There are three areas of Oahu which have completed or begun some big commercial real estate development projects. West Oahu will see the construction of a beautiful new luxury Atlantis Resort, the revitalization of older, mostly industrial neighborhoods, federal funding for harbor redevelopment, and the announcement of a $300 Million retail/water activity resort in Wai Kai. The Ka’akako neighborhood in Honolulu will be home to several large residential towers as well as smaller retail redevelopments. Finally, Waikiki saw the completion of the retail and dining mecca International Marketplace last year, as well as a commitment to redevelop the Food Pantry, the oldest food market in Waikiki. Additionally, several Oahu hotels have had huge renovations in recent years, including the Hilton Garden Ohana West, for which Partner monitored the construction loan. 
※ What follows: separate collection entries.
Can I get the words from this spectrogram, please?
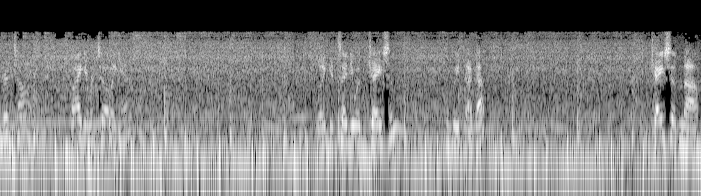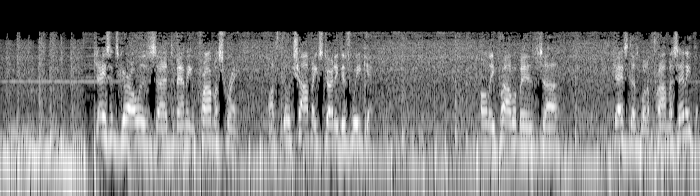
1-800-5800-TOM. Thank you for tuning in. We continue with Jason, who we dug up. Jason, uh, Jason's girl is uh, demanding a promise ring. Wants to go shopping starting this weekend. Only problem is uh, Jason doesn't want to promise anything.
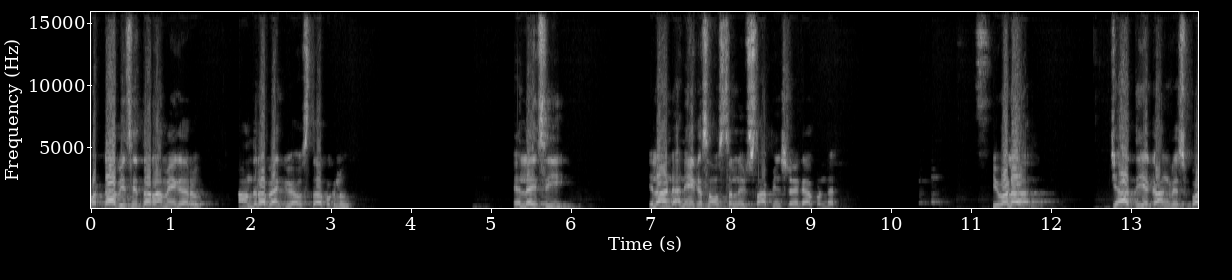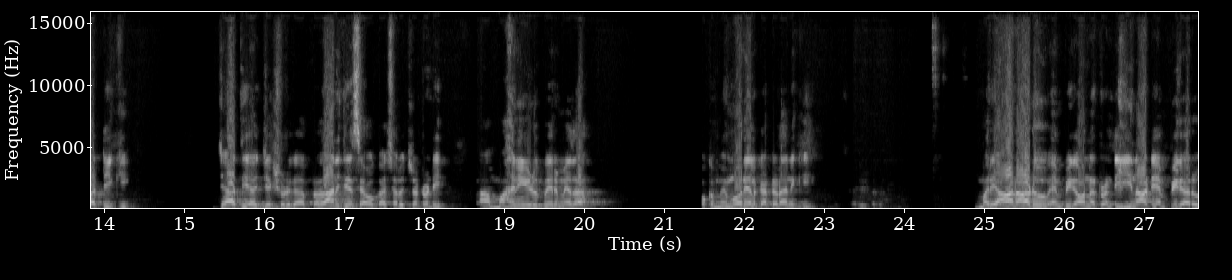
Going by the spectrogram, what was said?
పట్టాభి సీతారామయ్య గారు ఆంధ్రా బ్యాంక్ వ్యవస్థాపకులు. ఎల్ఐసి ఇలాంటి అనేక సంస్థలను స్థాపించడమే కాకుండా ఇవాళ జాతీయ కాంగ్రెస్ పార్టీకి జాతీయ అధ్యక్షుడిగా ప్రధాని చేసే అవకాశాలు వచ్చినటువంటి ఆ మహనీయుడు పేరు మీద ఒక మెమోరియల్ కట్టడానికి మరి ఆనాడు ఎంపీగా ఉన్నటువంటి ఈనాటి ఎంపీ గారు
Linking these robust development projects is the continuation of a mass transit elevated rail project in Honolulu that proposes 21 stations, with Phase I (East Kapolei to Aloha Stadium) opening in 2020, and Phase II (Aloha Stadium to Ala Moana Center) opening in 2025. The project has admittedly faced many cost increases and schedule delays, causing angst and irritation among local residents. However, the Honolulu Authority for Rapid Transportation (HART) recently released a recovery plan that will provide additional local funding to ensure completion of the first phase of the project. From an urban planning standpoint, as CRE development continues to expand in Oahu, access to mass transportation will ease traffic congestion and facilitate faster access to locations on different parts of the island.

Change is happening on Oahu, whether people like it or not. Based on some of the recently completed projects (International Market Place, Ala Moana Center expansion, Kamakana Alili Mall, Kapolei Commons, redevelopment of Haleiwa shopping center, SALT shopping center, and the Ward Village), it looks like this change is mostly positive. Nevertheless, it is also important to recognize public concerns and the effects that such change will have on a population with deeply ingrained social and cultural customs.

I went to a luncheon lecture recently presented by a Hawaiian cultural consultant from DTL, a Hawaiian strategy studio that helps businesses, governments, organizations, and communities navigate change. With so much rapid change happening on the island, along with unfettered construction and development, it is critical to balance big development with proper integration into Hawaiian culture. Businesses are recognizing this, and pouring extra money into making sure that projects don’t disrupt Hawaiian life and cultural customs. Despite some road bumps and delays, the future for Hawaii has never looked brighter.

Ruth Park